(CNN) -- A flood warning remained in effect for northeastern North Carolina on Saturday as heavy rains left some businesses underwater and scores of roads closed.
Flooding in North Carolina, New York, Pennsylvania and New England killed at least eight people, officials said.
Bertie County in North Carolina was the hardest hit with waters as high as stop signs in some areas.
Most roads were closed or partially closed.
"A lot of people cannot get to their homes," said County Manager Zee Lamb.
Rescue shelters were set up and animals in a small zoo were taken to higher ground.
"The county library is under 5 feet of water in the town of Windsor," Lamb said. "You cannot get to the courthouse by road. I got here by boat today."
Many businesses in the city are underwater, Lamb said, adding that the county has asked for state emergency assistance. Historic homes in the town were damaged.

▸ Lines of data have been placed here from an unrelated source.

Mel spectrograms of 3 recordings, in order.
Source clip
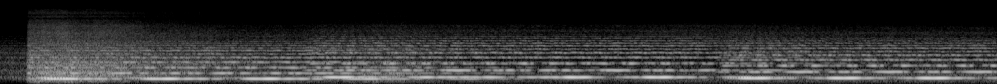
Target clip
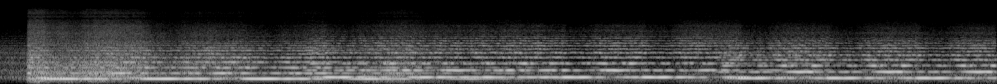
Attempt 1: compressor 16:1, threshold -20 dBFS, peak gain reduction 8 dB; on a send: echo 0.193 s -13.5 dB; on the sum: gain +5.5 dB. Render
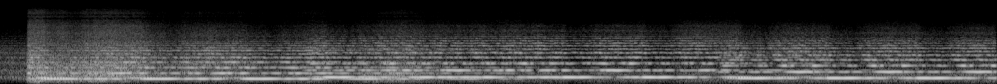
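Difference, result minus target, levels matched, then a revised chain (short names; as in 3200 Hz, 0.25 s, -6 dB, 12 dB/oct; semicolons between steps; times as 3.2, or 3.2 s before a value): echo 86 ms late
compressor 16:1, threshold -20 dBFS, peak gain reduction 8 dB; on a send: echo 0.107 s -13.5 dB; on the sum: gain +5.5 dB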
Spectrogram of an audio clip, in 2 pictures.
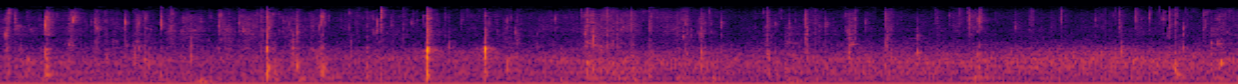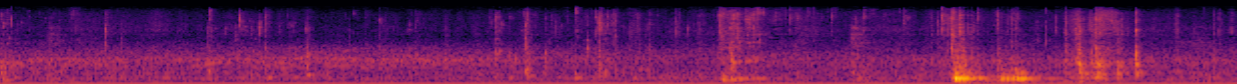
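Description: Water is poured onto seedlings in seed trays, a soft uneven patter and drip of small splashes and squishy trickles, close and fairly quiet, with a brief louder burst near the end.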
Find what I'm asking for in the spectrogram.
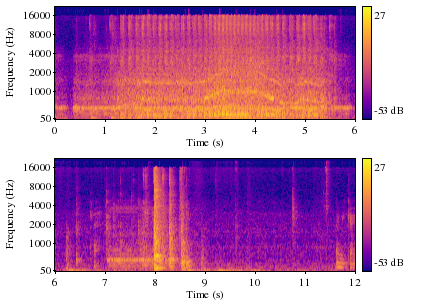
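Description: Domestic sewing machine running in one long steady burst as bag handles are basted into place on a handbag, then stopping, followed by handling clatter and a sharp knock.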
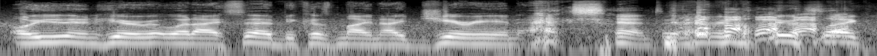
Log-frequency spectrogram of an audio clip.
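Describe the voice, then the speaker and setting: Male comic guest, slightly high voice, rambling profane anecdotes, street ambience with faint traffic. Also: fairly quick, fairly bright tone. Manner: rambling storyteller with swearing. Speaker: comedian guest. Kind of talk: casual street chat. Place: outdoors on a city street.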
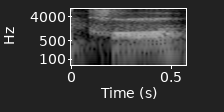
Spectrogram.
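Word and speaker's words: Kang: done by professor jerry kong it looks like kane but it's pronounced kong at the ucla and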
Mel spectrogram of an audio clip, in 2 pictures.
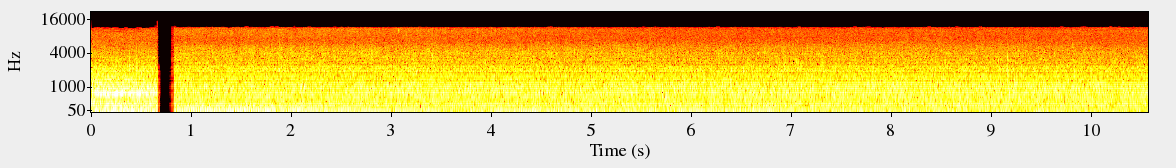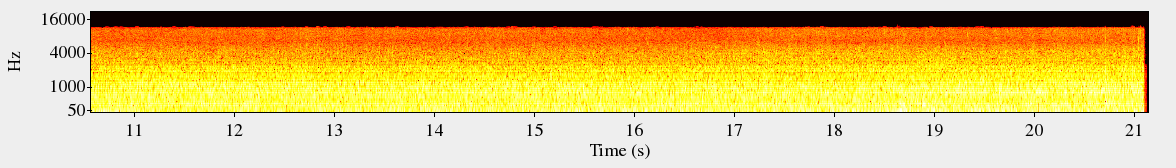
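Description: High, fast-flowing river water rushing steadily past a half-submerged low-water bridge, with a low rumble under it in the first few seconds.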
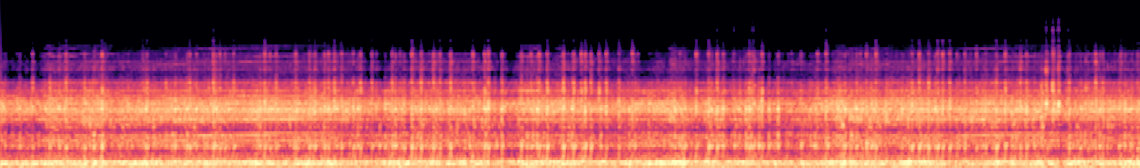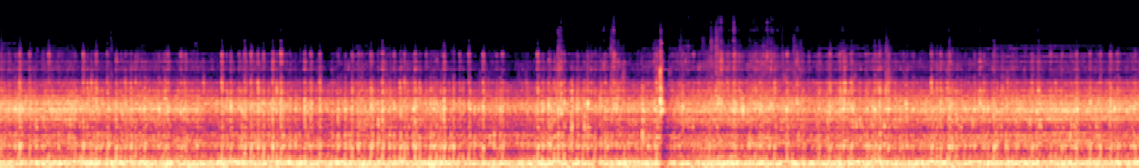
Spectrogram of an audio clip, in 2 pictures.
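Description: Rally car's engine running hard, heard from inside the cabin, its revs rising and falling as it is driven along the stage. A single sharp knock about three-quarters of the way through.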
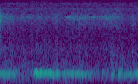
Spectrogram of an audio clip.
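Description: Racing pigeons, fast birds bred for long-distance contests, coo in a steady low murmur, with soft repeated calls overlapping at close range and no talk.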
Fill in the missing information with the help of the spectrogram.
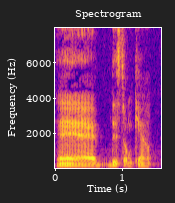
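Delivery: softly tossed-off brush-off; dismissive imitation. Rider waves away the early races, mock dismissive. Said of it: "He said it kinda like".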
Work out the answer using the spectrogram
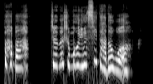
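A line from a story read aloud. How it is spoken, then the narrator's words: Pitiful crying. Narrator (Chinese): 江依依，楚楚可怜的，哭着道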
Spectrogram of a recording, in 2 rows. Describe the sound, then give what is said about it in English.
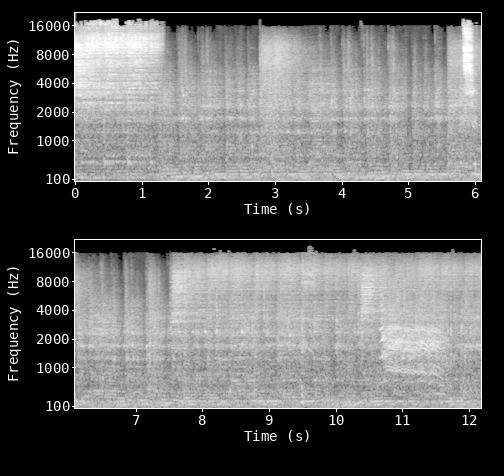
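A loud, dense rock song plays continuously, its distorted full-band wall of sound carrying a singer's raw, sustained scream near the front of the mix. “The last thing I'll say, this is going to be my 30-second clip of the album submission.”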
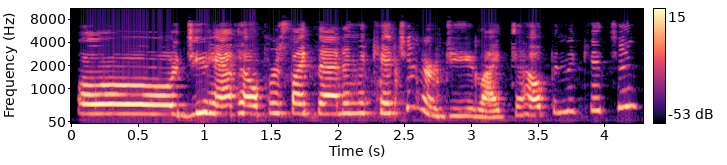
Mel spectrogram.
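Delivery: normal talking voice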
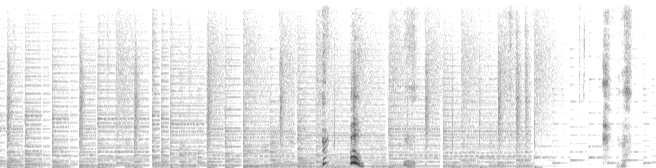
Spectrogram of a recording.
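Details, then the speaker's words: Streamer gives about four quick sneezes in a row, deliberately stifled and muffled to avoid sneezing fully on a live stream with an unmuted mic, over background game music: suppressed sneezes. "It was like four four sneezes in a row and it's like I was trying not to um fully sneeze on stream cuz I couldn't I didn't have a chance to mute my mic so I was trying to hold it in."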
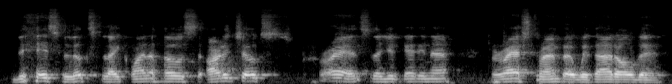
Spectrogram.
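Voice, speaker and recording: A man from Argentina, demonstrating a recipe in a casual, enthusiastic way while thinking out loud. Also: mid-range voice, slight background noise, poor audio. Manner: chatty and enthusiastic, thinking aloud with fillers. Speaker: cooking demonstrator.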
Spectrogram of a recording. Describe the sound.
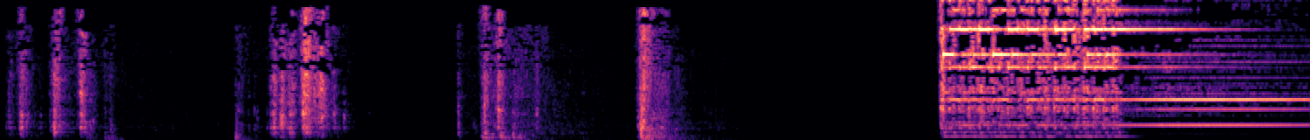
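Several sharp clattering, door-like bursts are followed by a telephone bell that starts abruptly and rings steadily, bright and loud, to the end.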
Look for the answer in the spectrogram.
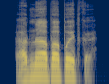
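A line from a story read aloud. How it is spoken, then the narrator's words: Muttering under breath. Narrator (Russian): Сабетини бормотал себе под нос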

Townspeople were surprised by the extent of the flooding, according to the county manager.
"[Hurricane] Floyd [in 1999] was supposed to be the 100-year-old flood," Lamb said. "Eleven years later, we have another major flood."
The storm system dropped heavy rain in the Northeast part of the country as the remnants of Tropical Storm Nicole interacted with an upper-level low and a frontal boundary.
Flood watches and warnings were in effect from the mid-Atlantic states to Maine. High-wind warnings were in effect from Massachusetts to Maine, with wind gusts up to 60 mph.
Boston was already feeling the effects, although the rain was expected to clear by Saturday morning.
Philadelphia and much of eastern and central Pennsylvania were deluged by rainfall and a motorist died after driving into floodwaters near Skippack Creek, state troopers said.
Troopers saw the vehicle floating near a golf course, but were unable to reach the female driver, who was later found dead.
Police said a 72-year-old woman was trapped for more than eight hours inside her car in Cumru Township before she escaped.
A weather-related accident Thursday claimed four lives in Washington County, North Carolina, where a Jeep Grand Cherokee hydroplaned and ended up in a ditch filled with water. Four of five people in the SUV drowned.
A 3-year-old survived and was hospitalized Friday, officials said.
Two motorists died in Dare County on Friday, and another was killed in Pamlico County, said Julia Jarema, spokeswoman for the North Carolina Division of Emergency Management.
About 150 roads in North Carolina were closed at some point and some people were evacuated in Bertie County, said Patty McQuillan, communications officer for the state's Department of Crime Control and Public Safety.
Some areas in New York and Pennsylvania remained under a flood warning Saturday.